The lime tree of Koloska is a heroic tree. It is not beautiful. But it is a glorious thing, the strength of life: there is no tree like this in Homer, nor in statuary, nor in the music of Beethoven, the philosophy of Nietzsche, or in Caesar’s lands. It has waged a silent struggle for a century and a half, here, on this unpropitious mountainside, amid sudden storms, lacerating winds, crashing rocks, under giant slabs of stone in a narrow gorge. It had to stretch and flex, it lost all shape, it had to make compromises; it could allow no mercy, not for a moment, and only with unswerving assurance, foresight and endurance was it able to continue to grow without cease, and today, when it is victorious and the battle’s over, it can, wrinkled, careworn, and crippled, at last laugh, and laugh such a full and healthy laugh. Is there anything more to be said about life to this tree, after all this, anything that would not make it laugh? Is there anything more that it could be threatened with? Is there anything more for it to fear? Can anything happen to it that is more terrifying than what it has already lived through and overcome? What does it mean to die?  What does it mean to fear death? It fears no more. It never knew happiness, not for a moment, but laughs at anyone pitying it for that. It does not know what plenty is. It does not know, except in its dreams, what tranquillity might be. Peace is alien to it. It has never even heard of riches. Comfort? What is that? It is a lean, gaunt, sinewy, almost metallic being, possessing the viciousness of the evil-doer and the circumspection of a sage. Had it been a man, it would have lived the life of an Attila the Hun, or a Genghis Khan, but eating like Gargantua and laughing with the belly of a Falstaff, and killing with the coolness of a Borgia. Had it been an animal, it would have had the regal mien of a lion, the bloodlust of a tiger, the strength of a giant snake, the serenity of an elephant, the muscles of an antelope, and an eagle’s sureness of pounce. As a poet, it would have written poems that make the paper catch fire. As a composer it would have made even the mountains dance to its music. If people today had any feeling for anything that was of a higher order, this tree would have its own priest, a slim young man to sing its praises, offer it sacrifices. On bright summer mornings he would come before it, bow, and laugh back at it. 

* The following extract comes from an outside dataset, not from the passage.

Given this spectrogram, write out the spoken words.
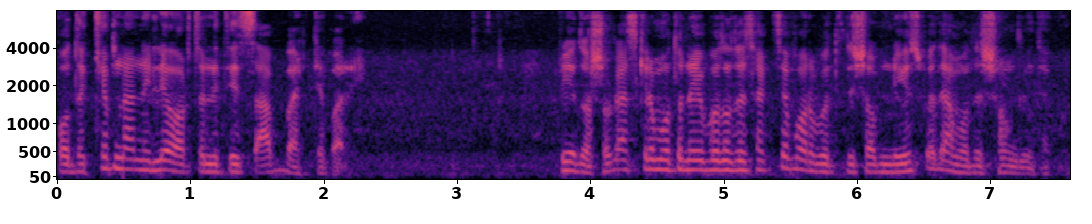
পদক্ষেপ না নিলে অর্থনীতির চাপ বাড়তে পারে। প্রিয় দর্শক, আজকের মতন এই পর্যন্ত থাকছে। পরবর্তীতে সব নিউজ পেতে আমাদের সঙ্গেই থাকুন।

Translated by Peter Sherwood

From the collection entitled Trees (Editio M, 2006) - see details here

Tags: Béla Hamvas